Creosote & Chimney Fires: What You Must Know: The chimneys that serve chimneys have the job of expelling the by-products of combustion – the substances produced when wood burns. These include smoke, water vapor, gases, unburned wood particles, hydrocarbon, tar fog, and assorted minerals. As these substances exit the fireplace and flow up into the relatively cooler chimney, condensation occurs. The resulting residue that sticks to the inner walls of the chimney is called creosote. Creosote is a black or brown residue that can be crusty and flaky…tar-like, drippy and sticky…or shiny and hardened. All forms are highly combustible. If it builds up in sufficient quantities – and the internal flue temperature is high enough – the result could be a chimney fire. Air supply may be restricted by closing the glass doors, by failing to open the damper wide enough, and the lack of sufficient make-up air to move heated smoke up the chimney rapidly (the longer the smoke’s “residence time” in the flue, the more likely is it that creosote will form). A wood stove’s air supply can be limited by closing down the stove damper or air inlets too soon or too much. Burning unseasoned wood – because so much energy is used initially just to drive off the water trapped in the cells of the logs– keeps the resulting smoke cooler, than if seasoned wood is used. In the case of wood stoves, overloading the firebox with wood in an attempt to get a longer burn time also contributes to creosote buildup.
The Effects of Chimney Fire
Masonry Chimneys: When a chimney fire occurs in a masonry chimney – whether the flue is an older, unlined type or tile-lined to meet current safety codes – the high temperatures at which they burn (around 2000°F) can “melt mortar, crack tiles, cause liners to collapse and damage the outer masonry material”. Most often, thermal shock occurs and tiles crack, and mortar is displaced, which provides a pathway for flames to reach the combustible wood frame of the house. This event is extremely dangerous, call 911 immediately.
Prefabricated, factory-built, metal chimneys: To be installed in most jurisdictions in the United States, factory-built, metal chimneys that are designed to vent wood burning stoves or prefabricated metal fireplaces must pass special tests. Most tests require the chimney to withstand flue temperatures up to 2100°F – without sustaining damage. Under chimney fire conditions, damage to these systems still may occur. When prefabricated, factory-built metal chimneys are damaged by a chimney fire, they should no longer be used and must be replaced.
Special Effects on Wood Stoves: Wood stoves are made to contain hot fires. The connector pipes that run from the stove to the chimney are another matter. They cannot withstand the high temperatures produced during a chimney fire and can warp, buckle, and even separate from the vibrations created by air turbulence during a fire. If damaged by a chimney fire, they must be replaced.

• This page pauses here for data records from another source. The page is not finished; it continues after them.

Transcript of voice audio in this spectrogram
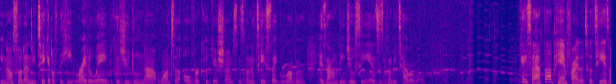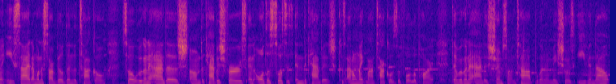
You know, so then you take it off the heat right away because you do not want to overcook your shrimps. It's gonna taste like rubber. It's not gonna be juicy. It's just gonna be terrible. Okay, so after I pan fry the tortillas on each side, I'm gonna start building the taco. So we're gonna add the um, the cabbage first, and all the sauce is in the cabbage because I don't like my tacos to fall apart. Then we're gonna add the shrimps on top. We're gonna make sure it's evened out,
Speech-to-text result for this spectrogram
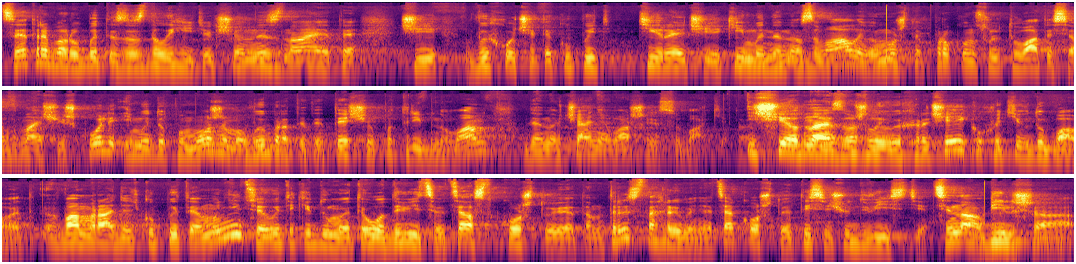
це треба робити заздалегідь. Якщо не знаєте, чи ви хочете купити ті речі, які ми не назвали, ви можете проконсультуватися в нашій школі, і ми допоможемо вибрати те, що потрібно вам для навчання вашої собаки. І ще одна із важливих речей, яку хотів додати. Вам радять купити амуніцію, а ви такі думаєте, о, дивіться, ця коштує там 300 гривень, а ця коштує 1200. Ціна більша.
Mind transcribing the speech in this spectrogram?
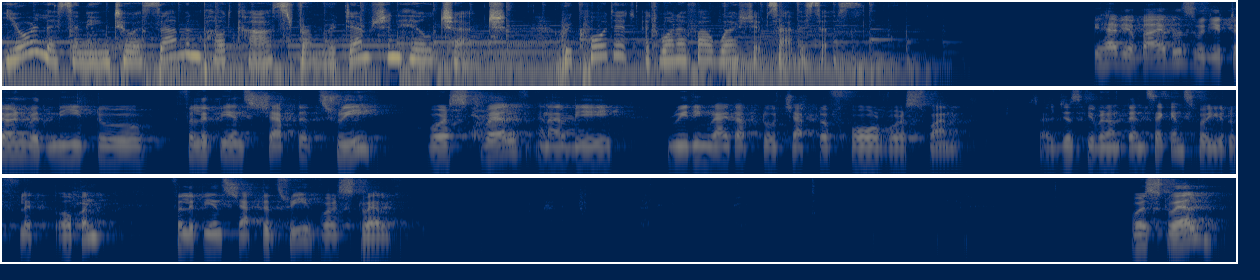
You're listening to a sermon podcast from Redemption Hill Church, recorded at one of our worship services. you have your Bibles, will you turn with me to Philippians chapter 3, verse 12, and I'll be reading right up to chapter 4, verse 1. So I'll just give around 10 seconds for you to flip open. Philippians chapter 3, verse 12. Verse 12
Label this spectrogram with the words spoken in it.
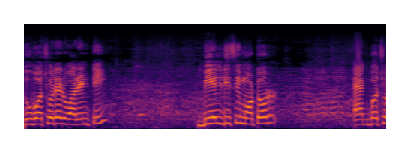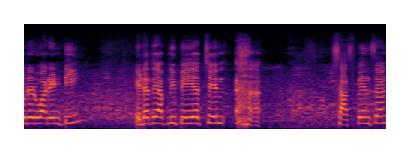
দু বছরের ওয়ারেন্টি বিএলডিসি মোটর এক বছরের ওয়ারেন্টি এটাতে আপনি পেয়ে যাচ্ছেন সাসপেনশন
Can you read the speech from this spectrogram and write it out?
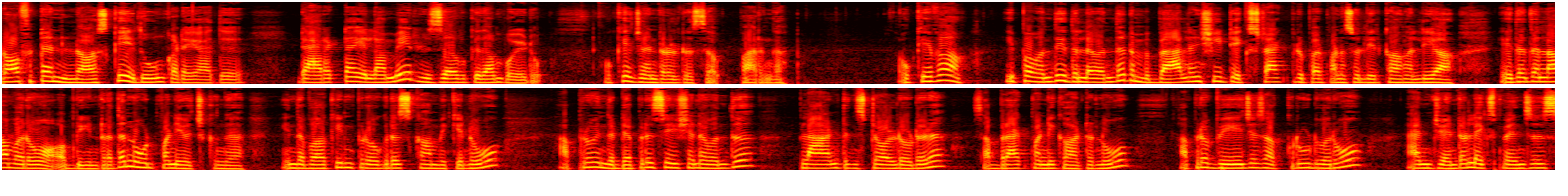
ப்ராஃபிட் அண்ட் லாஸ்க்கு எதுவும் கிடையாது. டைரெக்டாக எல்லாமே ரிசர்வ்க்கு தான் போயிடும். ஓகே ஜென்ரல் ரிசர்வ் பாருங்கள் ஓகேவா இப்போ வந்து இதில் வந்து நம்ம பேலன்ஸ் ஷீட் எக்ஸ்ட்ராக்ட் ப்ரிப்பேர் பண்ண சொல்லியிருக்காங்க இல்லையா? எதெல்லாம் வரும் அப்படின்றத நோட் பண்ணி வச்சுக்கோங்க. இந்த ஒர்க் இன் ப்ரோக்ரஸ் காமிக்கணும். அப்புறம் இந்த டெப்ரிசியேஷனை வந்து பிளான்ட் இன்ஸ்டால்டோட சப்ராக்ட் பண்ணி காட்டணும். அப்புறம் வேஜஸ் அக்ரூட் வரும். அண்ட் ஜென்ரல் எக்ஸ்பென்சஸ்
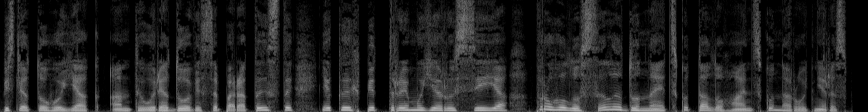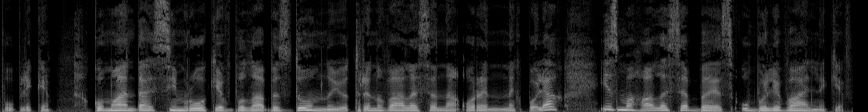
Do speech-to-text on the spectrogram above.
після того, як антиурядові сепаратисти, яких підтримує Росія, проголосили Донецьку та Луганську народні республіки. Команда сім років була бездомною, тренувалася на орендних полях і змагалася без уболівальників.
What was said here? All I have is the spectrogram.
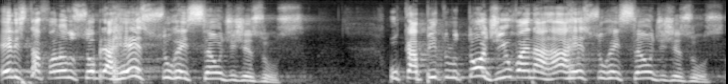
ele está falando sobre a ressurreição de Jesus. O capítulo todinho vai narrar a ressurreição de Jesus.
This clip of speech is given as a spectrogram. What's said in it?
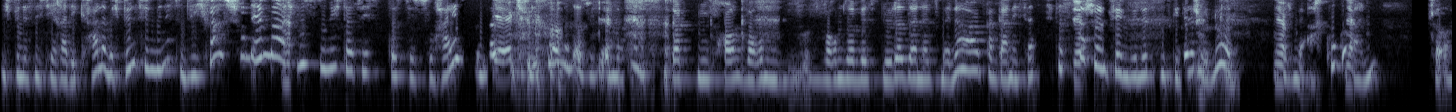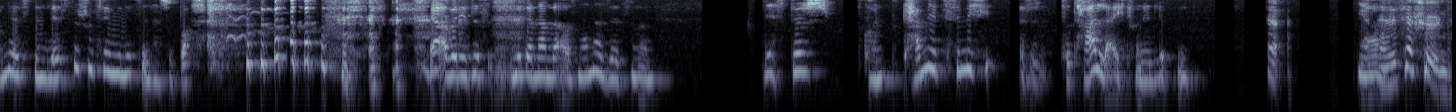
ich bin jetzt nicht die Radikale, aber ich bin Feminist und ich war es schon immer. Ja. Ich wusste nur nicht, dass, ich, dass das so heißt. Und das ja, genau. Also ja. sagt mir Frauen, warum, warum sollen wir jetzt blöder sein als Männer? Kann gar nicht sein. Das ist ja, schon Feminismus, geht ja schon los. Ja. Ich mir, ach, guck an. Schau an, jetzt bin lesbisch und Feministin. Na super. ja, aber dieses Miteinander auseinandersetzen und lesbisch kam mir ziemlich, also total leicht von den Lippen. Ja. Ja. Das ist ja schön.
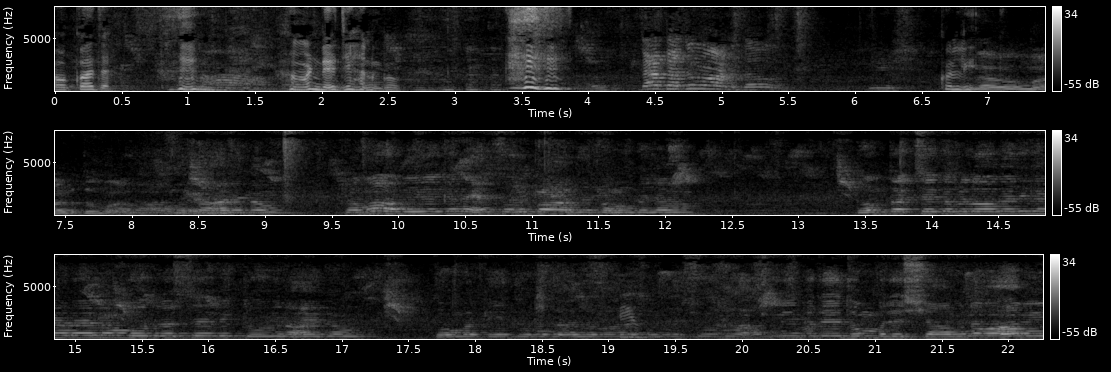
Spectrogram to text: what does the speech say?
चौकत मंडे जान को। दादा तू मार दो। कुली। मार दो मार तक्षे विक्तो विनायकं त्वं केतुगदास्मे पदे धुं वदिष्यामि नमामि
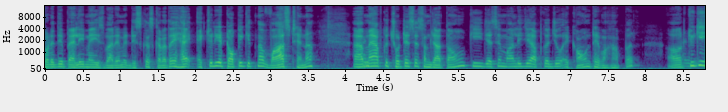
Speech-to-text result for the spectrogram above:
थोड़े देर पहले मैं इस बारे में डिस्कस कर रहा था। एक्चुअली ये टॉपिक इतना वास्ट है ना? आ, मैं आपको छोटे से समझाता हूँ कि जैसे मान लीजिए आपका जो अकाउंट है वहाँ पर और क्योंकि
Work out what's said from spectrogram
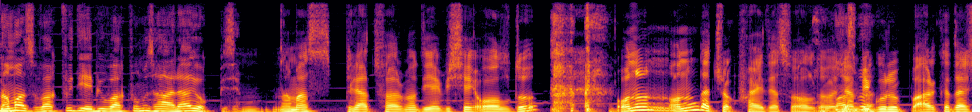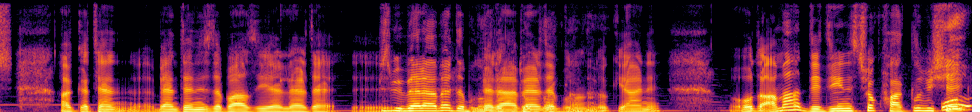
Namaz Vakfı diye bir vakfımız hala yok bizim. Namaz platformu diye bir şey oldu. Onun onun da çok faydası oldu Olmaz hocam. mı? Bir grup arkadaş hakikaten e, bendeniz de bazı yerlerde e, Biz bir beraber de bulunduk. beraber de bulunduk. Yani o da ama dediğiniz çok farklı bir şey. O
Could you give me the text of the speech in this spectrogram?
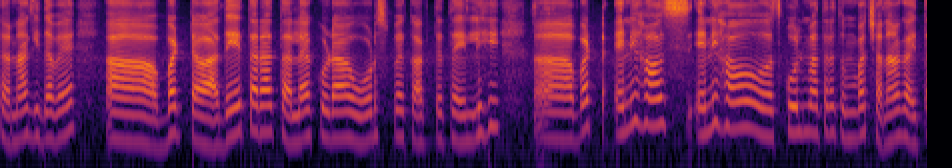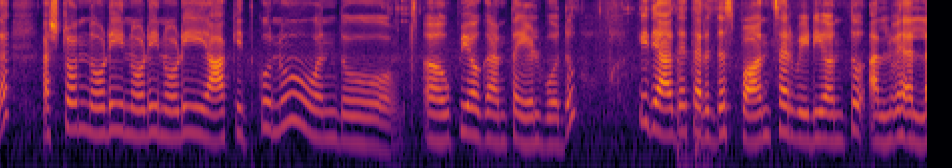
ಚೆನ್ನಾಗಿದ್ದಾವೆ. ಬಟ್ ಅದೇ ಥರ ತಲೆ ಕೂಡ ಓಡಿಸ್ಬೇಕಾಗ್ತದೆ ಇಲ್ಲಿ. But any house anyhow school ಮಾತ್ರ ತುಂಬ ಚೆನ್ನಾಗೈತೆ. ಅಷ್ಟೊಂದು ನೋಡಿ ನೋಡಿ ನೋಡಿ ಹಾಕಿದ್ಕೂ ಒಂದು ಉಪಯೋಗ ಅಂತ ಹೇಳ್ಬೋದು. ಇದು ಯಾವುದೇ ಥರದ ಸ್ಪಾನ್ಸರ್ ವಿಡಿಯೋ ಅಂತೂ ಅಲ್ಲವೇ ಅಲ್ಲ.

If you think a chimney fire has occurred, call us for a professional evaluation. If your suspicions are confirmed, a certified sweep will be able to make recommendations about how to bring the system back into compliance with safety standards. Depending on the situation, you might need a few flue tiles replaced, a new liner system installed or an entire chimney rebuilt. Each situation is unique and will dictate its own solution.
Clean chimneys don’t catch fire. We make sure to inspect your solid fuel venting system annually and sweep and repair it whenever needed. Your sweep may have other maintenance recommendations depending on how you use your fireplace or stove. We recommend getting in touch with our technicians and engineers since they are regularly tested on their understanding of the complexities of chimney and venting systems.